Personal information is in my blood, from my time working on Chandler and well before that. When I was at Strata last year, I briefly heard about the Locker project, but I didn’t really get a good sense of what was going on there. Jeremie Miller partially talked about and partially demo’ed the Locker project, and there was also a hackathon during one of the BOF slots. It is very early days still, but if you are interested in getting involved, bootstrapping instructions are here.
Sometimes you find emerging technology in the strangest places. I went to Awakening The Maker Ethic in K-12 Students because it was the only talk in that slot that seemed interesting, because I have kids, and because we’ve pursued an unusual path for their education. In addition to amassing a long reading list on education and technology and education, I learned something interesting about open hardware, Arduino in particular. Arduino has been around for a while, but I’ve really only heard it mentioned in the context of communities that would be the logical extensions of the model rocketeers, the hams, and the heathkit crowd. During this talk I learned that Arduino has crossed over into communities that are focused more on craft and art. Arduino makes it possible for these people to make smart craft items. Some examples of such items are this “reverse geocache” wedding gift box, and a bicycling jacket with turn signal lights embedded in it.
I try not to comment on the hallway track, but there’s one conversation that i had which I think merits an mention. Earlier in the year, some mutual friends introduced me to David Eaves, who has been consulting with Mozilla to develop some metrics to help Mozilla improve the way that it manages its community. In April, David previewed some of his work in a blog post. At the ASF various individuals have done small experiments around community metrics, but as far as I can tell David’s work is defining the state of the art in this area. I would love to see the work that he has been doing duplicated in JIRA and Github. This is the kind of work that should be a talk at OSCON, and it’s a shame that we’ll have to wait until next year to hear that talk. In the meantime, read the post, get on the mailing list, and help bring open source community tools into the 21st century.

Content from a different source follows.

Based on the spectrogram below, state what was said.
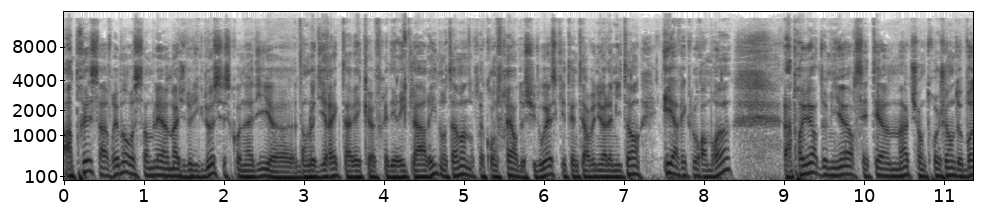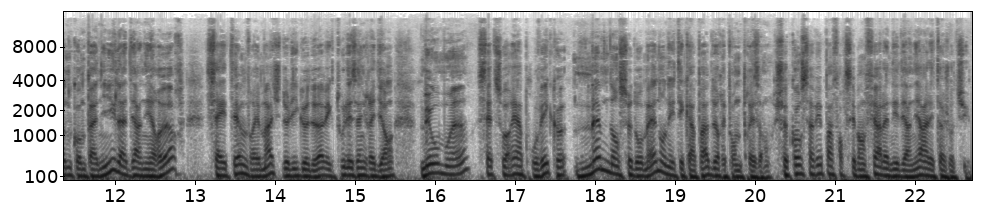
Après, ça a vraiment ressemblé à un match de Ligue 2, c'est ce qu'on a dit euh, dans le direct avec euh, Frédéric Lahari, notamment notre confrère de Sud-Ouest qui est intervenu à la mi-temps, et avec Laurent Brun. La première demi-heure, c'était un match entre gens de bonne compagnie. La dernière heure, ça a été un vrai match de Ligue 2 avec tous les ingrédients. Mais au moins, cette soirée a prouvé que même dans ce domaine, on était capable de répondre présent. Ce qu'on savait pas forcément faire l'année dernière à l'étage au-dessus.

I’ve been coming to OSCON since 2003 (I did miss one year), and I always look forward to it. This year OSCON was tough for me. I had a very difficult time finding sessions to go to, especially in OSCON proper. Of the four sessions I found blog worthy, two were about open source, and I only ended up in two of them by accident – I almost went to nothing during those sessions. Ordinarily, that wouldn’t be a problem, because there’s always the hallway track. This year a lot of people that I normally expect to see at OSCON were not there. I did have a good hallway track, but not nearly as rich as normal. As an example, some of us went to celebrate Duncan Davidson’s birthday on Thursday night. In the past, there have been enough people to take over the Vault in Portland. This year, we only needed a single table. For me, that’s a serious impact because of the way that I approach the technology field. When I was a graduate student, my advisor lamented about a bygone era of DARPA funding in which you would go to DARPA and say, “I’m going to do X”. Sometimes you came back with X, but sometimes you came back with Y, but as along as Y was interesting there wouldn’t be a problem. During my era, DARPA apparently got much more serious about you doing what you said you would do. In that bygone era, DARPA funded people. In my era, they funded topics. Topics are important to me, but given the choice between topics and people, I will pick the people every time. I always tell people that the value of OSCON is that it’s the one place where you can get any substantial number of the open source communities together under one roof. I hope that keeps happening.